The share of advanced biofuels, renewable transport fuels of non-biological origin, waste-based fossil fuels and renewable electricity will have to be at least 1.5 percent in 2021, rising to 10 percent in 2030. MEPs also want high power recharging points for electric vehicles (EV) at 90 percent of fuel stations along the roads of the Trans-European Networks.
Consumer-generated power and energy communities
Parliament wants to ensure that consumers who produce electricity on their premises are entitled to consume it and install storage systems without having to pay any charges, fees or taxes. The negotiating remit for MEPs also asks the Member States to assess existing barriers to consuming energy produced on the consumer’s own premises, to promote such consumption, and to ensure that consumers, in particular, households, can join renewable energy communities without being subject to unjustified conditions or procedures.

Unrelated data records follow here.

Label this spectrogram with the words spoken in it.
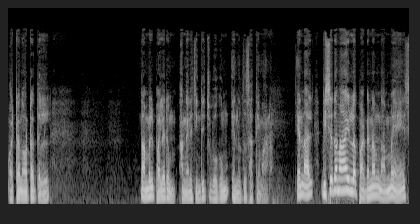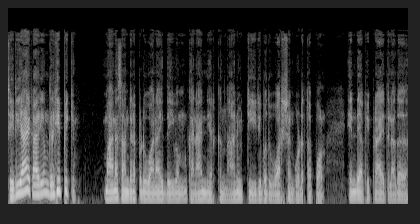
ഒറ്റ നോട്ടത്തിൽ നമ്മിൽ പലരും അങ്ങനെ ചിന്തിച്ചു പോകും എന്നത് സത്യമാണ്. എന്നാൽ വിശദമായുള്ള പഠനം നമ്മെ ശരിയായ കാര്യം ഗ്രഹിപ്പിക്കും. മാനസാന്തരപ്പെടുവാനായി ദൈവം കനാന്യർക്ക് നാനൂറ്റി ഇരുപത് വർഷം കൊടുത്തപ്പോൾ എന്റെ അഭിപ്രായത്തിൽ അത്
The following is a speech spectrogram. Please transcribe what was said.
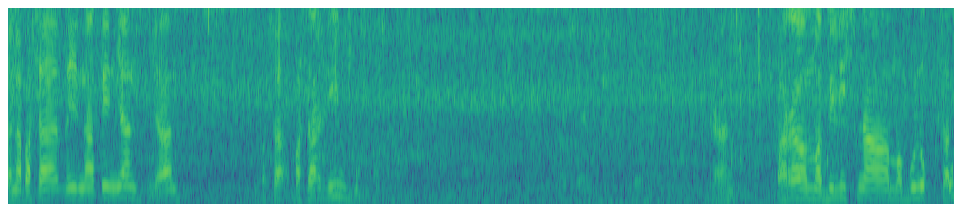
Nabasa din natin yan. Yan. Basa, basa din. Yan. Para mabilis na mabulok sa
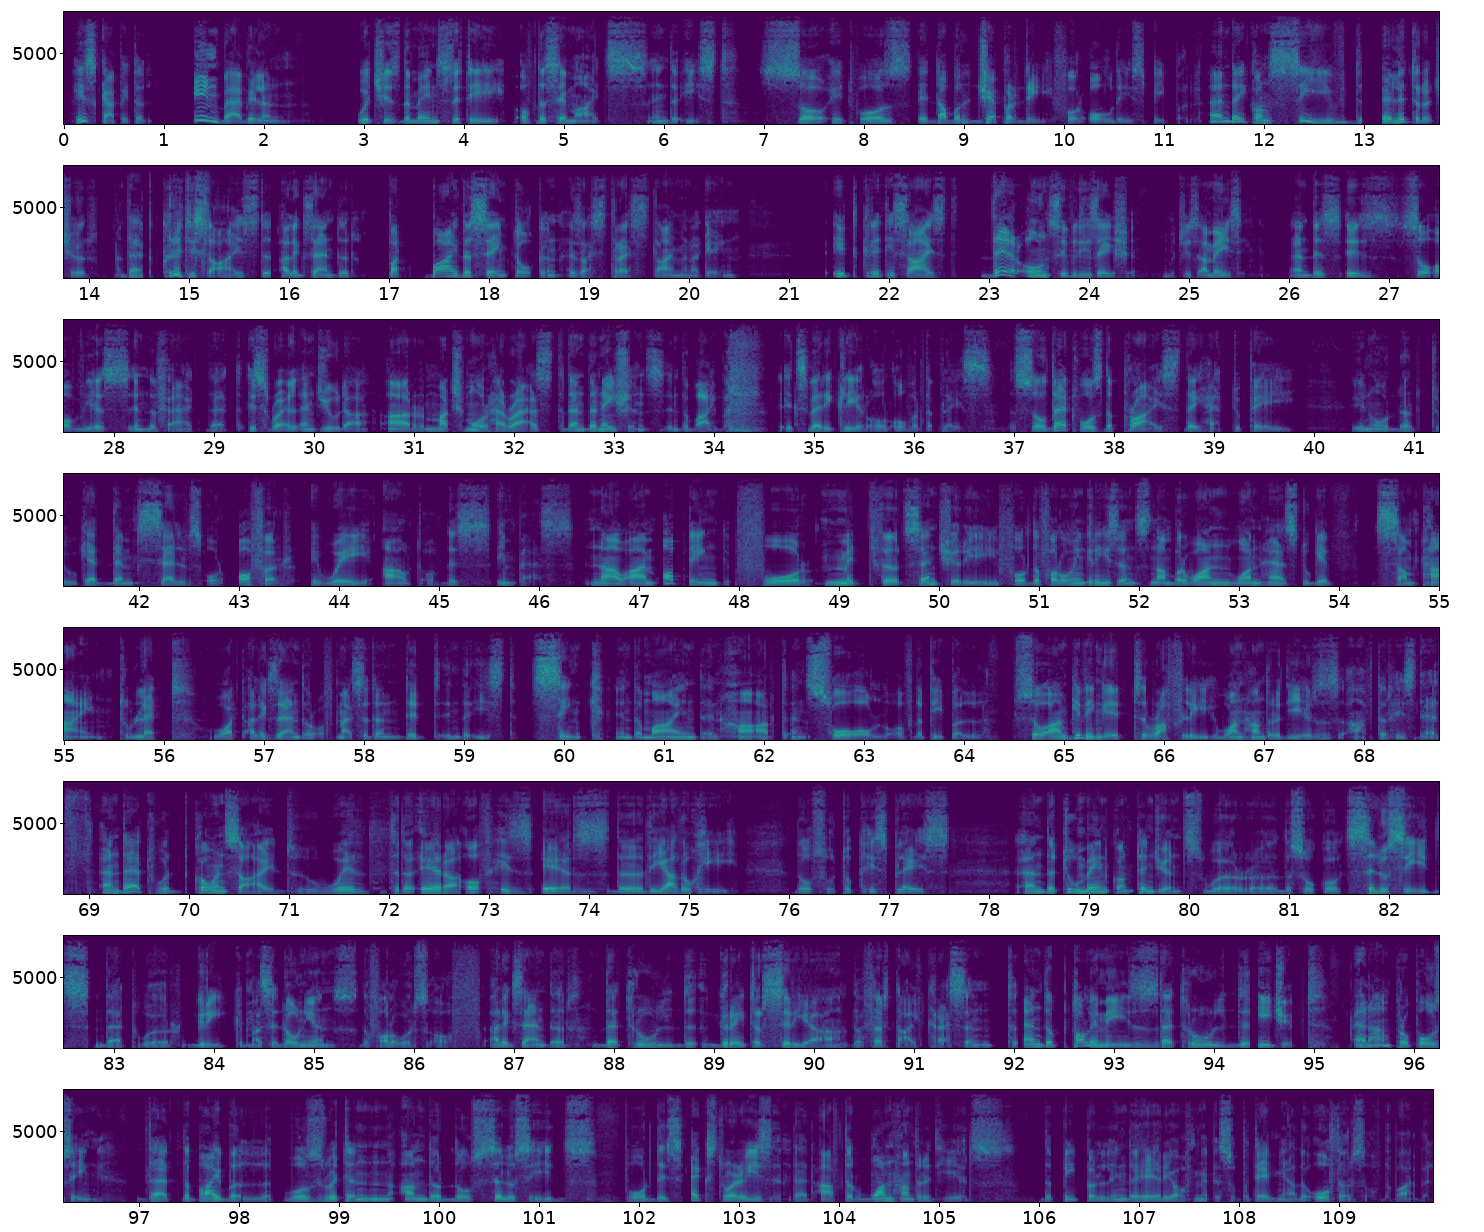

The European Commission was too timid in its proposal. If Europe wants to fulfil its Paris commitments, to fight climate change and to lead the energy transition, we need to do more. Parliament was able to achieve a broad consensus for significantly higher 2030 targets. We also managed to reinforce self-consumption as a right, to bring security and certainty to investors, to raise the ambition for decarbonising the transport sector, as well as the heating and cooling sectors. Decarbonisation is not a drag on economic growth. On the contrary, it is the driver of competitiveness, economic activity and employment, said Jose Blanco Lopez (S&D, ES), rapporteur for renewables.
National plans and the role of the EU Commission
To deliver on the Energy Union aims, by January 1, 2019, and every ten years thereafter, each member state must notify an integrated national energy and climate plan to the EU Commission with the first plan is to cover the period from 2021 to 2030.
The Commission would assess the integrated national energy and climate plans and could make recommendations or take remedial measures if it considers that insufficient progress has been made or insufficient actions have been taken.
The resolution on the governance of the energy union was approved by 466 votes to139, with 38 abstentions.
The European Parliament has taken a historic, compliant and consistent position with the EU’s climate commitments. This is the first time that European legislation has developed, in particular, an EU 35 percent renewable energy target and a 35 percent energy efficiency target for 2030, a methane strategy, and obligations to fight against energy poverty. This policy will help develop genuine energy independence, create jobs and secure investments. In addition to being consistent, the governance proposal provides a platform for dialogue between civil society, local authorities and governments. This transparency will be necessary to deal with the lobby of energy oligopolies. One interest must prevail over all others: the future of the planet and its inhabitants, said Michele Rivasi (Greens/EFA, FR), co-rapporteur for governance.